2.12     There is currently no consistent pattern of payment and allowances structure across local authorities or Independent Fostering Agencies although all offer a range of professional rates according to complexity and by age of child.  ESCC is aware that all authorities are expecting to uplift their allowances for 2024/25 but market intelligence is unreliable at this time.  The table below offers a comparison of the ESCC revised rate range for 2024/25 set against existing rate ranges for other local authorities.  Cells highlighted in green are current rates matched/exceeded by ESCC’s proposed revised rates, those in amber are less achievable.  It is believed that these ranges make ESCC more competitive against the likely uplifts from its nearest local authority neighbours.







Comparison of local authority published rates (£)

Age of child





ESCC (proposed)

£391 - £551

£415 - £575

£443 - £603

£480 - £640


£314 - £450

£338 - £719

£490 - £719

£529 - £787


£290 - £394

£296 - £420

£436 - £538

£436 – £538

Brighton and Hove

£348 - £670

£455 - £670

£441 - £670

£478 – £670


£313 – £442

£346 - £474

£375 - £504

£424 – £553


£398 - £843

£422 - £809

£450 - £837

£487 – £874


£400 - £560

£426 - £586

£526 - £636

£542 - £652


2.13     Following consultation with carers ESCC has identified the need for an assessment / induction rate where a carer receives the specialist fee at either Level 1 or 2 for a specified period to acknowledge the additional time and/or costs involved when a child is first placed.  This would only apply in specific circumstances and would be agreed by an Operations Manager.

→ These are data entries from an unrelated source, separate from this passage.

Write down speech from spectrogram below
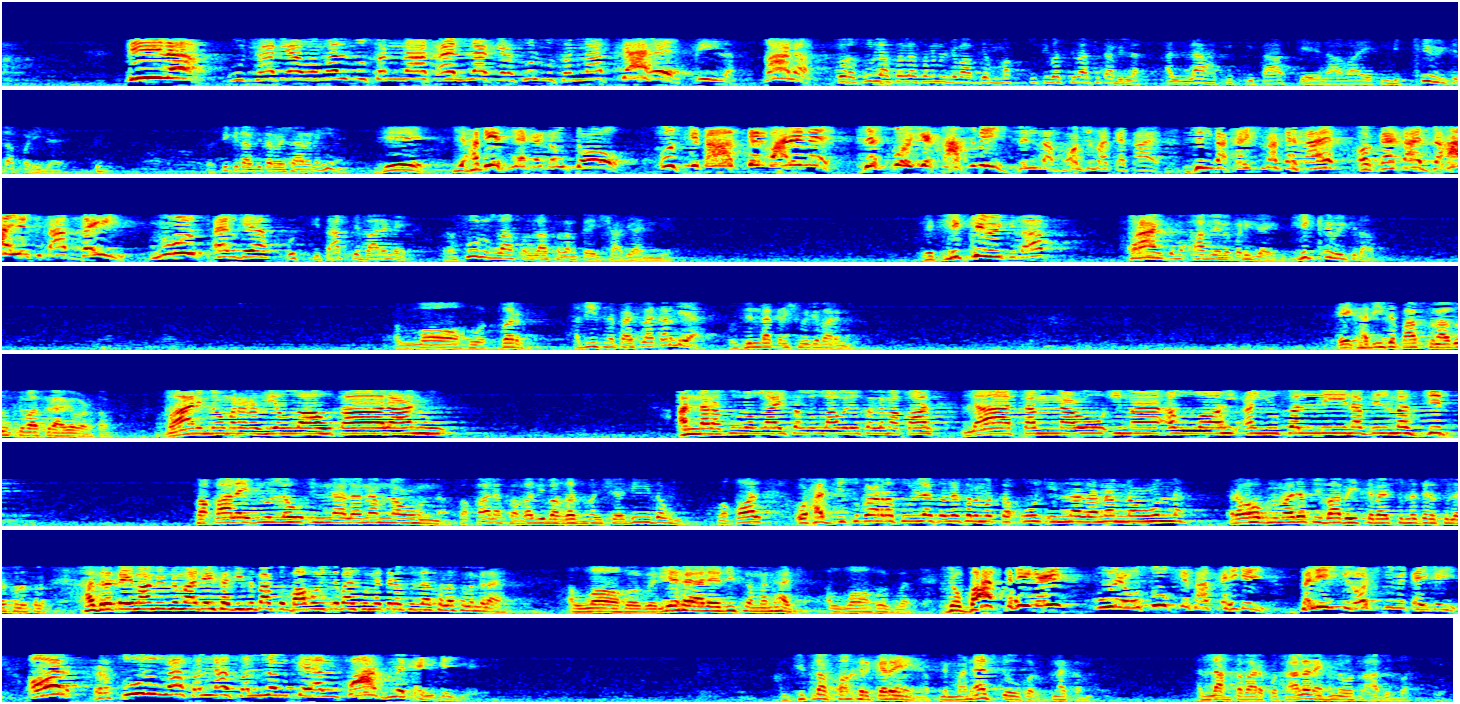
پیلا پوچھا گیا وہ مل مسنات اللہ کے رسول مسنات کیا ہے؟ پیلا کالا تو رسول اللہ صلی اللہ علیہ وسلم نے جواب دیا مقصودی بس کتاب اللہ اللہ کی کتاب کے علاوہ ایک لکھی ہوئی کتاب پڑھی جائے۔ اسی کتاب کی طرف اشارہ نہیں ہے؟ جی، یہ حدیث لے کر اٹھو۔ اس کتاب کے بارے میں جس کو یہ قاسمی زندہ موجودہ کہتا ہے، زندہ کرشمہ کہتا ہے اور کہتا ہے جہاں یہ کتاب گئی، نور پھیل گیا، اس کتاب کے بارے میں رسول اللہ صلی اللہ علیہ وسلم کا ارشاد یعنی علی ہے ایک لکھی ہوئی کتاب قرآن کے مقابلے میں پڑھی جائے گی، لکھی ہوئی کتاب۔ اللہ اکبر، حدیث نے فیصلہ کر دیا زندہ کرشمے کے بارے میں۔ ایک حدیث پاک سنا دوں اس کے بعد پھر آگے بڑھتا ہوں۔ وعن ابن عمر رضی اللہ تعالی عنہ ان رسول اللہ صلی اللہ علیہ وسلم قال، لا تمنعوا اماء اللہ ان يصلين في المسجد. فقال ابن الله إنا لنمنعهن. فقال، فغضب غضبا شديدا. وقال، أحدثك رسول الله صلى الله عليه وسلم تقول إنا لنمنعهن. رواه ابن ماجه في باب اتباع سنة رسول الله صلى الله عليه وسلم. حضرت امام ابن ماجه اس حدیث پاک کو باب اتباع سنت رسول اللہ صلی اللہ علیہ وسلم ملا ہے اللہ اکبر، یہ ہے علی حدیث کا منہج. اللہ اکبر. جو بات کہی گئی پورے اصول کے ساتھ کہی گئی، دلیل کی روشنی میں کہی گئی اور رسول اللہ صلی اللہ علیہ وسلم کے الفاظ میں کہی گئی ہے۔ ہم جتنا فخر کریں، اپنے منہج کے اوپر اتنا کم۔ اللہ تبارک و تعالیٰ نے ہمیں وہ عادت بخش کیا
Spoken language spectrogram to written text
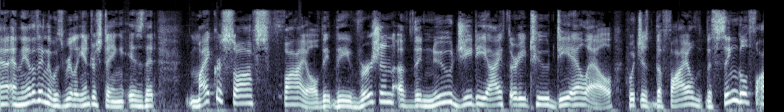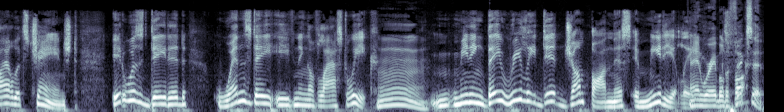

2.14     ESCC has consulted the East Sussex Foster Carer Association (“ESFCA”) which has welcomed the new payment structure and acknowledged the need for transparency and fairness in relation to discretionary payments. They wish to explore a joint project between ESFCA and Children’s Services to support and fund the continuing relationships between families and children they have previously fostered, which will be considered further.  Carers also acknowledged the need for formal support networks which will be explored through the Mockingbird pilot. The Mockingbird Family Model (MFM) involves foster carers being supported by a central 'hub' home, which provides resources and support to the satellite homes.

3          Budget Implications

3.1       The budget for this improved offer is £2.24m and will be included in ESCC’s budget proposals for 2024/2025; implementation of the offer is recommended to be subject to approval of the necessary budget provision.  Ensuring that Children’s Services maintain a strong in-house foster care service is an important element in its financial strategy as, in addition to offering good care for children, it reduces the need to procure expensive residential or agency care.

4          Conclusion and reasons for recommendations

4.1       This improved offer is essential to ensure sufficiency of in-house foster carers, to ensure that East Sussex is compliant with DfE guidance concerning payment of the National Minimum Allowance and to reduce reliance on high-cost agency residential care.

4.2       The Lead Member is recommended to approve the revised foster carer payments and allowances offer outlined in this report subject to budget decisions for 2024/2025. It is recommended that all carers move across to the new offer to ensure a fair and transparent model moving forwards.



Director of Children’s Services

Contact Officer: Fiona Lewis
Tel. No. 01323 747194